Calculate Pulses per Revolution for a DC Motor With Encoder


In this tutorial, we will learn how to calculate the number of pulses per 360 degree revolution for a DC motor with a built-in encoder. The motor that we will work with looks like the following image, however you can use any motor that looks similar to it:


Real-World Applications

When we know the number of pulses that an encoder outputs for each 360-degree turn of a motor, we can use that information to calculate the angular velocity of the wheels (in radians per second). 

When we know the angular velocity of the wheels on a robot and the radius of the wheels, we can calculate how fast the robot is moving (i.e. speed) as well as the distance a robot has traveled in a given unit of time. This information is important for helping us determine where a robot is in a particular environment.


  • You have the Arduino IDE (Integrated Development Environment) installed on either your PC (Windows, MacOS, or Linux).

You Will Need
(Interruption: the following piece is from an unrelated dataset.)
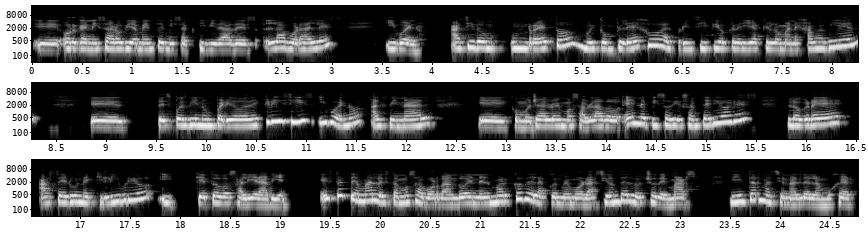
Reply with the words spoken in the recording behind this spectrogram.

This section is the complete list of components you will need for this project (#ad).


  • Self-Balancing Car Kit (which includes everything above and more…Elegoo and Osoyoo are good brands you can find on

Disclosure (#ad): As an Amazon Associate I earn from qualifying purchases.
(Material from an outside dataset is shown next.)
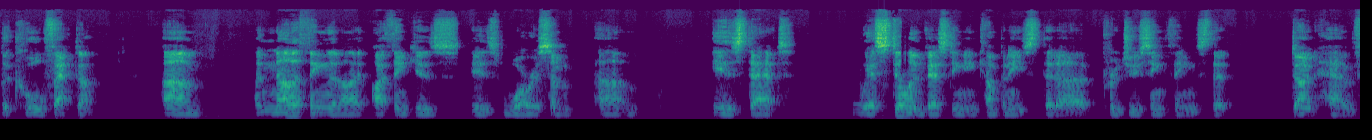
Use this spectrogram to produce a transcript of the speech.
the cool factor. Um, another thing that I, I think is is worrisome um, is that we're still investing in companies that are producing things that don't have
What is a Pulse?

When a motor with a built-in encoder rotates, it generates pulses, which are alternating electrical signals of high voltage and low voltage. Each time the signal goes from low to high (i.e. rising), we count that as a single pulse.


Our goal is to take our motor and measure the number of encoder pulses (often referred to as “ticks”) it generates in a single 360 degree turn of the motor.

Set Up the Hardware

The first thing we need to do is set up the hardware.

Here is the wiring diagram:

  • The Ground pin of the motor connects to GND of the Arduino.
  • Encoder A (sometimes labeled C1) of the motor connects to pin 2 of the Arduino. Pin 2 of the Arduino will record every time there is a rising digital signal from Encoder A.
  • Encoder B (sometimes labeled C2) of the motor connects to pin 4 of the Arduino. The signal that is read off pin 4 on the Arduino will determine if the motor is moving forward or in reverse. We’re not going to use this pin in this tutorial, but we will use it in a future tutorial.
  • The VCC pin of the motor connects to the 5V pin of the Arduino. This pin is responsible for providing power to the encoder.
  • For this project, you don’t need to connect the motor pins (+ and – terminals) to anything since you will be turning the motor manually with your hand.

Write and Load the Code

Now we’re ready to calculate the number of encoder pulses per revolution. Open the Arduino IDE, and write the following program. The name of my program is pulses_per_revolution_counter.ino.

 * Author: Automatic Addison
 * Website:
 * Description: Count the number of encoder pulses per revolution.  

// Encoder output to Arduino Interrupt pin. Tracks the pulse count.
#define ENC_IN_RIGHT_A 2

// Keep track of the number of right wheel pulses
volatile long right_wheel_pulse_count = 0;

void setup() {

  // Open the serial port at 9600 bps

  // Set pin states of the encoder

  // Every time the pin goes high, this is a pulse
  attachInterrupt(digitalPinToInterrupt(ENC_IN_RIGHT_A), right_wheel_pulse, RISING);

void loop() {
    Serial.print(" Pulses: ");

// Increment the number of pulses by 1
void right_wheel_pulse() {

Compile the code by clicking the green checkmark in the upper-left of the IDE window.

Connect the Arduino board to your personal computer using the USB cord.

Load the code we just wrote to your Arduino board.

Now, follow the following steps in the image below.


When you open the Serial Monitor, the pulse count should be 0.


Using your hand, rotate the motor a complete 360-degree turn.

Here is the output. We can see that there were 620 pulses generated. 


Thus, this motor generates 620 pulses per revolution.

That’s it. Keep building!